This chapter examines some theoretical and practical problems in global children's rights advocacy. It begins with a discussion of the novelty of children's rights and the problem of identifying the moral agent of children's rights. It then considers the tensions between the universalism of human rights advocacy and the relativism of development advocacy. It shows that children's rights research is influenced by social constructivism, which highlights the history of childhood and childhood norms. Early social constructivist approaches identified the concept of childhood underpinning the Convention on the Rights of the Child as a Western construction based on Western experiences and its exclusion of the experience of childhood in developing countries. The chapter proceeds by looking at a case study involving attempts to eradicate corporal punishment of children globally. It suggests that there are social and political problems with attempting to globalize childhood norms without globalizing material development.

Chapter

Michael Barnett

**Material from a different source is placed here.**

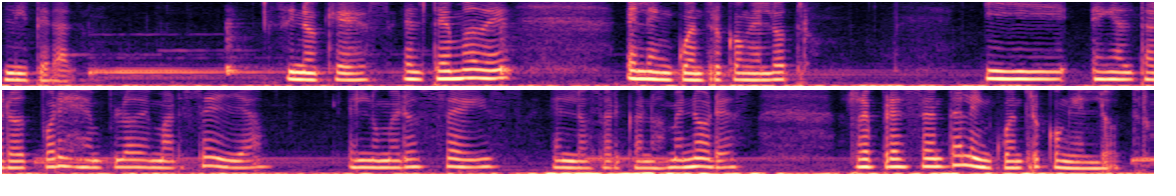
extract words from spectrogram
literal, sino que es el tema de el encuentro con el otro. Y en el tarot, por ejemplo, de Marsella, el número 6 en los arcanos menores representa el encuentro con el otro,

This chapter examines constructivist approaches to international relations theory. It explores whether there is a possibility of moral progress in world politics, whether some cultures and countries are more (or less) inherently violent, and whether states are motivated by power or by ideas. The chapter also discusses the rise of constructivism and some key concepts of constructivism, including the agent–structure problem, holism, idealism, individualism, materialism, and rational choice. It concludes with an analysis of constructivist assumptions about global change. Two case studies are presented, one relating to social construction of refugees and the 2015 European migration crisis, and the other to the ‘human rights revolution’ and torture. There is also an Opposing Opinions box that asks whether the laws of war have made war less horrific.

Chapter

This chapter examines how actors and structures make foreign policy an extremely complicated field of study and how, in view of this complexity, these actors and structures have been treated in the literature on foreign policy analysis. It first provides a historical background on the field of foreign policy before discussing the role of actors and structures in ‘process’ and ‘policy’ approaches to foreign policy. In particular, it describes approaches to foreign policy based on a structural perspective, namely: realism, neoliberal institutionalism, and social constructivism. It then considers evaluates approaches from an actor-based perspective: cognitive and psychological approaches, bureaucratic politics approach, new liberalism, and interpretative actor perspective. The chapter also looks at the agency–structure problem and asks whether an integrated framework is feasible before concluding with a recommendation of how to resolve the former in terms of a constructive answer to the latter.